Individuals with cancer, epilepsy, severe pain, multiple sclerosis, chronic nausea, muscle spasms or spasticity, cyclical vomiting, PTSD, or any other qualifying medical condition, as determined by the Kentucky Center for Cannabis, may be eligible to use cannabis. Eligibility is guaranteed if they have a doctor or advanced nurse practitioner recommendation. Smoking cannabis would be prohibited under this bill, but patients could still access raw cannabis for vaporization.
Under the proposed bill, patients could not cultivate cannabis in their homes. Instead, they would be allowed to keep a 30-day supply of cannabis in their homes and a 10-day supply on their person. In addition, the bill stipulates that flower marijuana products should not contain more than 35% THC, while concentrates should not exceed 70% THC. As for edibles, a maximum THC concentration of 10 milligrams per serving. Notably, medical cannabis would also be excused from sales and excise taxes.

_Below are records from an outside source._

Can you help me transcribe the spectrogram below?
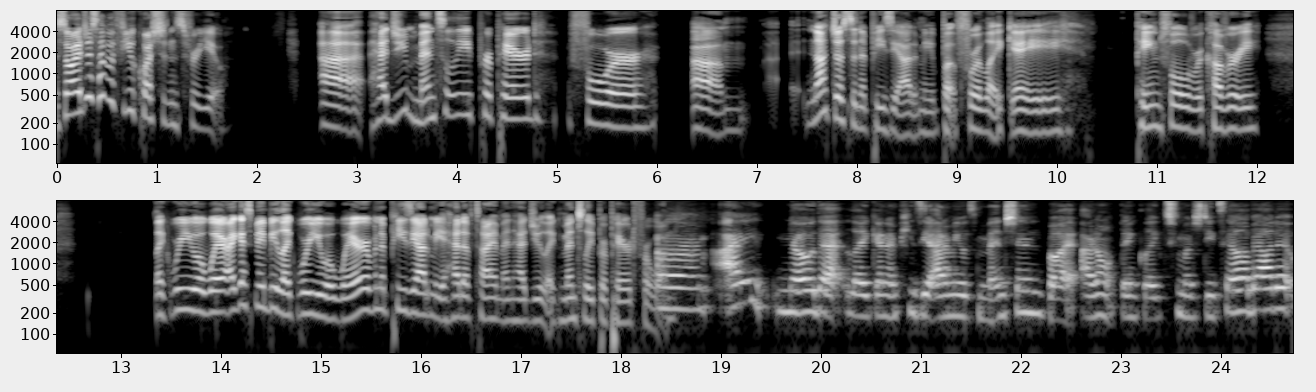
so I just have a few questions for you. Uh, had you mentally prepared for um, not just an episiotomy, but for like a painful recovery? Like, were you aware? I guess maybe like, were you aware of an episiotomy ahead of time, and had you like mentally prepared for one? Um, I know that like an episiotomy was mentioned, but I don't think like too much detail about it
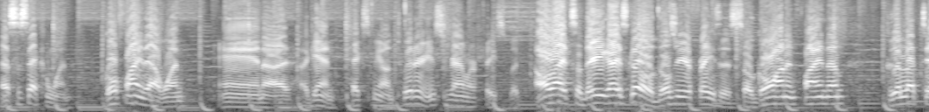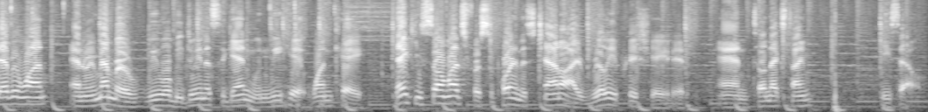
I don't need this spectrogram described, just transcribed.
That's the second one. Go find that one and uh, again, text me on Twitter, Instagram, or Facebook. All right, so there you guys go. Those are your phrases. So go on and find them. Good luck to everyone. And remember, we will be doing this again when we hit 1K. Thank you so much for supporting this channel. I really appreciate it. And until next time, peace out.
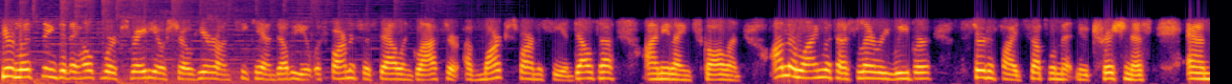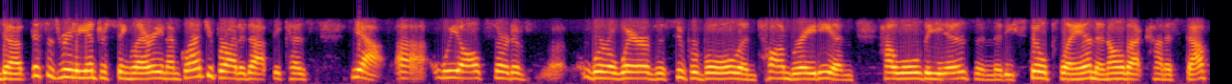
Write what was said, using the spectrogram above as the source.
You're listening to the HealthWorks radio show here on CKNW with pharmacist Alan Glasser of Mark's Pharmacy in Delta. I'm Elaine Scollin. On the line with us, Larry Weber, certified supplement nutritionist. And uh, this is really interesting, Larry, and I'm glad you brought it up because, yeah, uh, we all sort of uh, were aware of the Super Bowl and Tom Brady and how old he is and that he's still playing and all that kind of stuff.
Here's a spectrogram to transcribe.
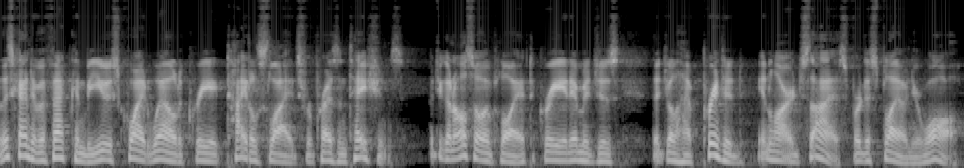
This kind of effect can be used quite well to create title slides for presentations, but you can also employ it to create images that you'll have printed in large size for display on your wall.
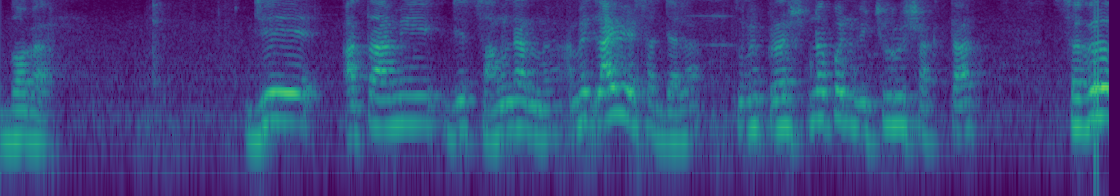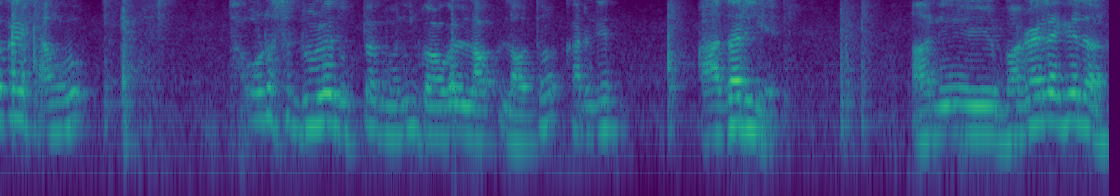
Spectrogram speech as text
बघा. जे आता आम्ही जे सांगणार ना आम्ही लाईव्ह आहे सध्याला. तुम्ही प्रश्न पण विचारू शकतात. सगळं काही सांगू. थोडंसं डोळे दुखतात म्हणून गॉगल लाव लावतो कारण की आजारी आहे. आणि बघायला गेलं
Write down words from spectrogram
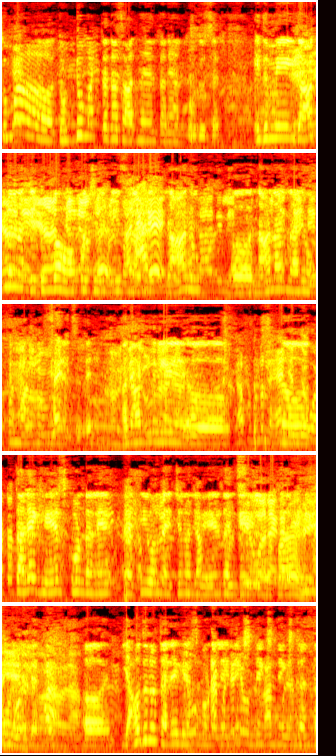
ತುಂಬಾ ದೊಡ್ಡ ಮಟ್ಟದ ಸಾಧನೆ ಅಂತಾನೆ ಅನ್ಬೋದು ಸರ್ ಇದು ಇದಾದ್ಮೇಲೆ ನನಗೆ ತುಂಬಾ ಆಪರ್ಚುನಿಟೀಸ್ ನಾನು ನಾನಾಗಿ ನಾನೇ ಓಪನ್ ಮಾಡ್ಕೊಂಡು ಅನ್ಸುತ್ತೆ. ಅದಾದ್ಮೇಲೆ ತಲೆಗೆ ಹೇರ್ಸ್ಕೊಂಡಲೆ ಪ್ರತಿಯೊಂದು ಹೆಜ್ಜೆನೂ ನೀವು ಹೇಳ್ದಂಗೆ ಯಾವ್ದನ್ನು ತಲೆಗೆ ಹೇರ್ಸ್ಕೊಂಡಲೆ ನೆಕ್ಸ್ಟ್ ನೆಕ್ಸ್ಟ್ ನೆಕ್ಸ್ಟ್ ಅಂತ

The program would be under the purview of the Cabinet for Health and Family Services, which would be responsible for establishing regulations and granting business licenses. License categories comprise three tiers: producers, cultivators, processors, dispensaries, and safety compliance facilities.

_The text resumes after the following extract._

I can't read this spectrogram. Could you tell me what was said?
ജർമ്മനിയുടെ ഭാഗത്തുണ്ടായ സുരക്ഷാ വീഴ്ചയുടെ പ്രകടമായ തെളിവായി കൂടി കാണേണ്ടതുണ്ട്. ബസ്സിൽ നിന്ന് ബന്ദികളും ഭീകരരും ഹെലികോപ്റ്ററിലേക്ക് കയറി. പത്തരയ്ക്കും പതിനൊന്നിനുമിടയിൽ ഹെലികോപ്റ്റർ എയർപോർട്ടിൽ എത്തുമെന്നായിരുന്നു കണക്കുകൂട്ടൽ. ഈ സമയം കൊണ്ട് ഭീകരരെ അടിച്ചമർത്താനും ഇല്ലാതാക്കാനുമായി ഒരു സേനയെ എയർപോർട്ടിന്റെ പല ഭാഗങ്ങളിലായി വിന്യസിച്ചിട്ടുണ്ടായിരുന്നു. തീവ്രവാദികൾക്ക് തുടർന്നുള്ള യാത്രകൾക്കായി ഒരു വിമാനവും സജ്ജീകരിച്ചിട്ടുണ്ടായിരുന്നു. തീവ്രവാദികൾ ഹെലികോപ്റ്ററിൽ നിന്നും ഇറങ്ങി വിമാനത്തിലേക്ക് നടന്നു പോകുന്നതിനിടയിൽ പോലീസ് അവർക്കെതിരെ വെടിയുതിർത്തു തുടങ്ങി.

While local governments could choose not to permit cannabis businesses to operate, citizens would have the ability to petition to have their municipalities opt back in. A Board of Physicians and Advisors, comprising seven physicians and two advanced nurse practitioners, would be established to oversee the program. The regulations need to be finalized by January 1, 2024. Additionally, the State Board of Physicians and State Board of Nursing would permit practitioners to recommend cannabis.
Medical cannabis legalization bills have been introduced in the Kentucky House of Representatives in prior sessions but have failed to advance in the Senate. This is why advocates focused their efforts on the Senate this year. Senate Majority Floor Leader Damon Thayer (R) has been a major obstacle to the reform, consistently opposing comprehensive medical cannabis policy reform because it could expedite full recreational legalization. Delta-8 THC has already been banned at the state level in Kentucky, too.

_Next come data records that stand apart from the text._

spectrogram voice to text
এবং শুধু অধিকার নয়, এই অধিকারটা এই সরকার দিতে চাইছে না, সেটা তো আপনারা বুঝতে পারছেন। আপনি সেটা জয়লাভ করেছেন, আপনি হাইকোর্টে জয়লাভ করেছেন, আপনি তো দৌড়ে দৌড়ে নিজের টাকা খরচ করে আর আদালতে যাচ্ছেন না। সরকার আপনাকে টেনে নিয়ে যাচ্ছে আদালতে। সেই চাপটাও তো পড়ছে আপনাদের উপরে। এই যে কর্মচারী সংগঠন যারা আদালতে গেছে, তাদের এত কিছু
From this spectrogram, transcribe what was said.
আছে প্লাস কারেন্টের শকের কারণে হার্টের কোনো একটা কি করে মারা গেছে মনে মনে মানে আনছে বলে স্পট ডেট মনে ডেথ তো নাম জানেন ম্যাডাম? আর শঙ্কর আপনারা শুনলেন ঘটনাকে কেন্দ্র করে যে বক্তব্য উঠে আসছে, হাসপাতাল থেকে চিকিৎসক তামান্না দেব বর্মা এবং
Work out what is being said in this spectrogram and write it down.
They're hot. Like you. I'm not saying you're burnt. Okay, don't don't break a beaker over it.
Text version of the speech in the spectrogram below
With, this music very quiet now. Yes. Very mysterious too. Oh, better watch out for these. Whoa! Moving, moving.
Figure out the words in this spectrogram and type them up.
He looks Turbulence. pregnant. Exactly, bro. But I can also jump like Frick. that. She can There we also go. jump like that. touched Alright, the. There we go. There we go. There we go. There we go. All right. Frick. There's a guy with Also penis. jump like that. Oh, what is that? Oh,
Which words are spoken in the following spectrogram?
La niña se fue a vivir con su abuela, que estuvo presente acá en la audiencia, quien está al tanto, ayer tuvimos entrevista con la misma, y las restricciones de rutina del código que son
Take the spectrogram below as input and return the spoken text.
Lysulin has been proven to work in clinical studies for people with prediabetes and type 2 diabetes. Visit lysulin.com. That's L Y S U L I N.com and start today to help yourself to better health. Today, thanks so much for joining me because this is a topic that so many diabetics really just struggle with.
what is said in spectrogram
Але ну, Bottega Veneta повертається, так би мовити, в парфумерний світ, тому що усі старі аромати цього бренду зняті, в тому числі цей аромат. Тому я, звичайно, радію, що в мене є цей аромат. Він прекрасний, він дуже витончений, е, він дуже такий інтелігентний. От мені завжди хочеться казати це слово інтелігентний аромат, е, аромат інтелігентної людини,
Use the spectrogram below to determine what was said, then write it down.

Despite his previous opposition, Senate Majority Floor Leader Damon Thayer (R) has recently expressed a willingness to support the medical cannabis legalization bill. He said he would not obstruct the bill’s progress if it had enough backing. In a recent committee vote, Thayer endorsed the bill, citing its “narrowly focused approach” as the reason for his change of heart. He also supported the bill on the Senate floor.
In his State of the Commonwealth address in January, Governor Beshear urged the legislature to legalize medical cannabis during this session, calling it a crucial reform to ensure that the state is “doing right by her people.” This followed the governor’s signing of two administrative directives in November, which permitted patients meeting specific criteria to possess a maximum of eight ounces of medical cannabis acquired legally from out-of-state dispensaries, and regulated the sale of delta-8 THC products.
Kentucky has joined the list of states in the U.S. that have legalized medical cannabis with the passage of a comprehensive medical cannabis law. The law permits patients with qualifying medical conditions to access cannabis with a recommendation from a physician or advanced nurse practitioner, but smoking is not allowed. Patients are also not allowed to cultivate cannabis at home.
The program will be overseen by the Cabinet for Health and Family Services, with the creation of a nine-member Board of Physicians and Advisors. While there have been previous attempts to legalize medical cannabis in Kentucky, the bill had stalled in the Senate. However, this year, the Senate took the lead in advancing the issue, and the bill ultimately passed both chambers. Legalizing medical cannabis is expected to create job opportunities and generate tax revenue for the state. (Full Story)